> _About this task_: A faithful copy of the entries is required, with no images in it.

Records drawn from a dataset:
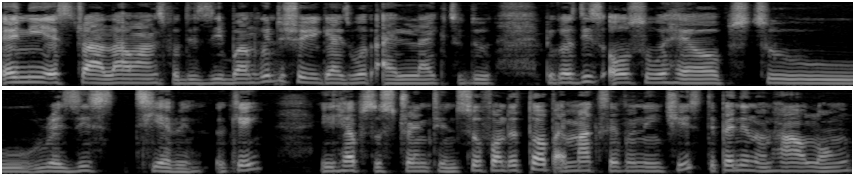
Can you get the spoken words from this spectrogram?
any extra allowance for the zip but i'm going to show you guys what i like to do because this also helps to resist tearing okay? It helps to strengthen. So from the top i mark seven inches depending on how long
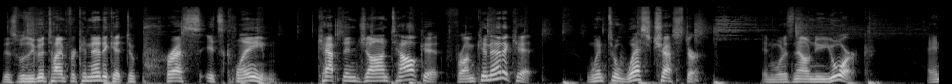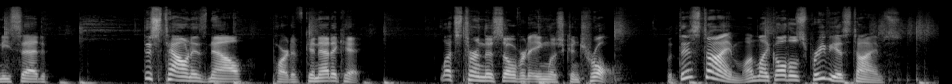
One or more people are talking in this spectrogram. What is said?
this was a good time for Connecticut to press its claim. Captain John Talcott from Connecticut went to Westchester in what is now New York, and he said, This town is now part of Connecticut. Let's turn this over to English control. But this time, unlike all those previous times,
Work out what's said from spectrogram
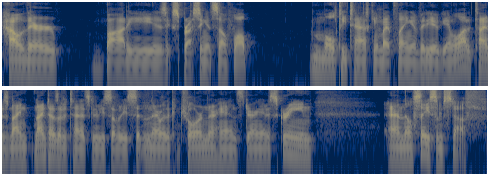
how their body is expressing itself while multitasking by playing a video game. A lot of times, nine nine times out of ten, it's going to be somebody sitting there with a controller in their hand, staring at a screen, and they'll say some stuff,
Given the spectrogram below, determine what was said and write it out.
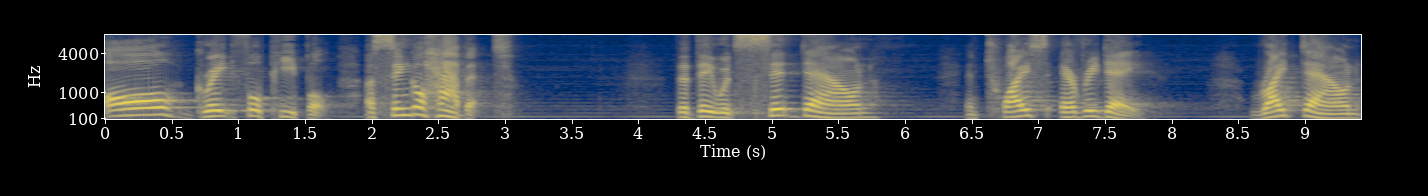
all grateful people a single habit that they would sit down and twice every day write down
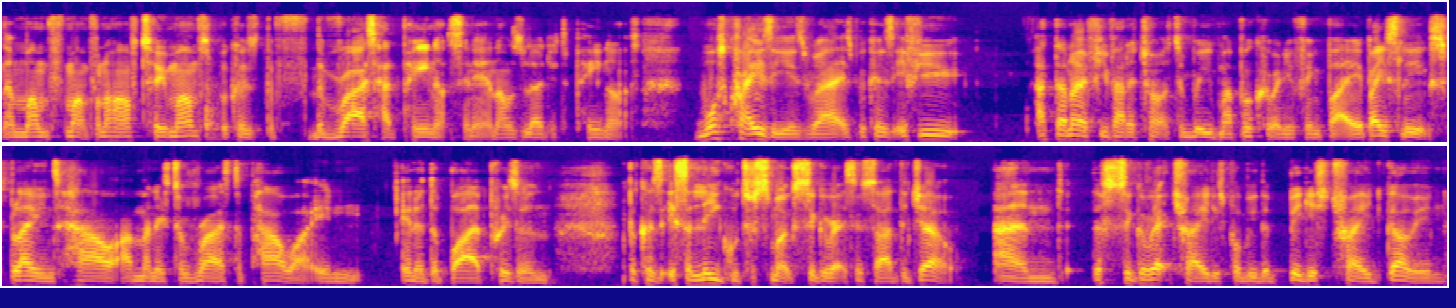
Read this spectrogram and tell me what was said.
a month, month and a half, two months because the the rice had peanuts in it, and I was allergic to peanuts. What's crazy is right is because if you I don't know if you've had a chance to read my book or anything, but it basically explains how I managed to rise to power in in a Dubai prison because it's illegal to smoke cigarettes inside the jail. And the cigarette trade is probably the biggest trade going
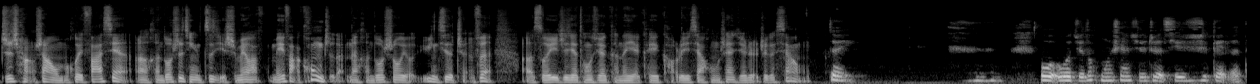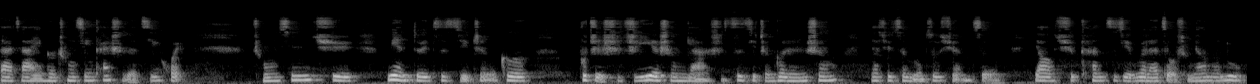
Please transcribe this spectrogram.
职场上，我们会发现啊，很多事情自己是没法没法控制的，那很多时候有运气的成分啊，所以这些同学可能也可以考虑一下红杉学者这个项目。对，我我觉得红杉学者其实是给了大家一个重新开始的机会，重新去面对自己整个，不只是职业生涯，是自己整个人生要去怎么做选择，要去看自己未来走什么样的路。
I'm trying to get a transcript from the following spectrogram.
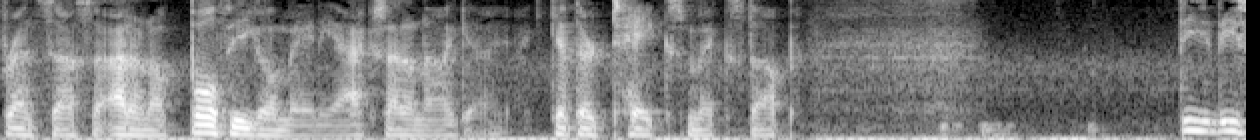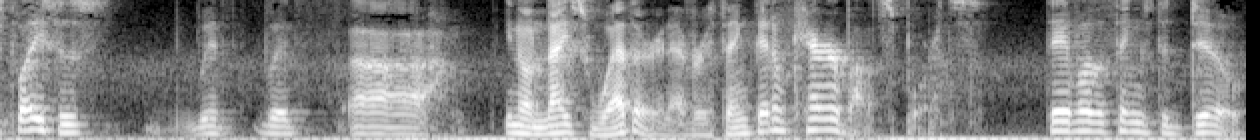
Francesa, I don't know. Both egomaniacs. I don't know. I get, I get their takes mixed up the, these places with with uh, you know nice weather and everything, they don't care about sports. They have other things to do.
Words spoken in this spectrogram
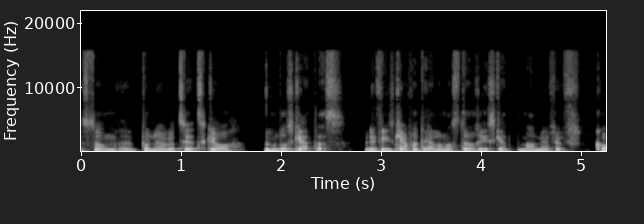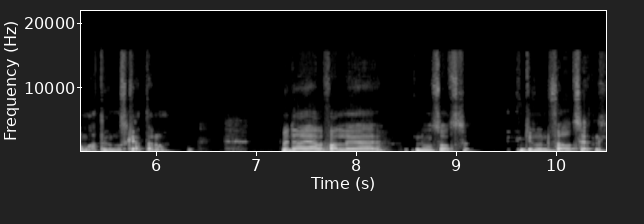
som på något sätt ska underskattas. Det finns kanske inte heller någon större risk att Malmö FF kommer att underskatta dem. Men det är i alla fall eh, någon sorts grundförutsättning.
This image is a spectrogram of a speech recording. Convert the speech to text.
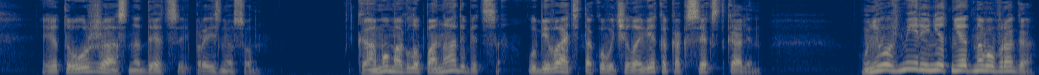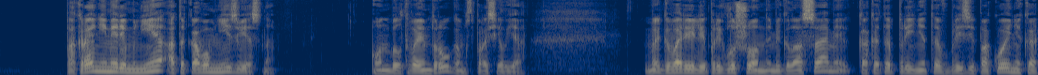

> _Worked solution_:
Can you get the spoken words from this spectrogram?
any extra allowance for the zip but i'm going to show you guys what i like to do because this also helps to resist tearing okay? It helps to strengthen. So from the top i mark seven inches depending on how long
One or more people are talking in this spectrogram. What is said?
this was a good time for Connecticut to press its claim. Captain John Talcott from Connecticut went to Westchester in what is now New York, and he said, This town is now part of Connecticut. Let's turn this over to English control. But this time, unlike all those previous times,
Work out what's said from spectrogram
how their body is expressing itself while multitasking by playing a video game. A lot of times, nine nine times out of ten, it's going to be somebody sitting there with a controller in their hand, staring at a screen, and they'll say some stuff,
Given the spectrogram below, determine what was said and write it out.
all grateful people a single habit that they would sit down and twice every day write down
Read this spectrogram and tell me what was said.
a month, month and a half, two months because the the rice had peanuts in it, and I was allergic to peanuts. What's crazy is right is because if you I don't know if you've had a chance to read my book or anything, but it basically explains how I managed to rise to power in in a Dubai prison because it's illegal to smoke cigarettes inside the jail. And the cigarette trade is probably the biggest trade going
Please transcribe this spectrogram.
职场上，我们会发现啊，很多事情自己是没法没法控制的，那很多时候有运气的成分啊，所以这些同学可能也可以考虑一下红杉学者这个项目。对，我我觉得红杉学者其实是给了大家一个重新开始的机会，重新去面对自己整个，不只是职业生涯，是自己整个人生要去怎么做选择，要去看自己未来走什么样的路。
I'm trying to get a transcript from the following spectrogram.
Francesa, I don't know. Both egomaniacs. I don't know. I get, I get their takes mixed up the, these places with with uh, you know nice weather and everything, they don't care about sports. They have other things to do.
Words spoken in this spectrogram
som på något sätt ska underskattas. Det finns kanske inte heller någon större risk att Malmö FF kommer att underskatta dem. Men det är i alla fall eh, någon sorts grundförutsättning.
This image is a spectrogram of a speech recording. Convert the speech to text.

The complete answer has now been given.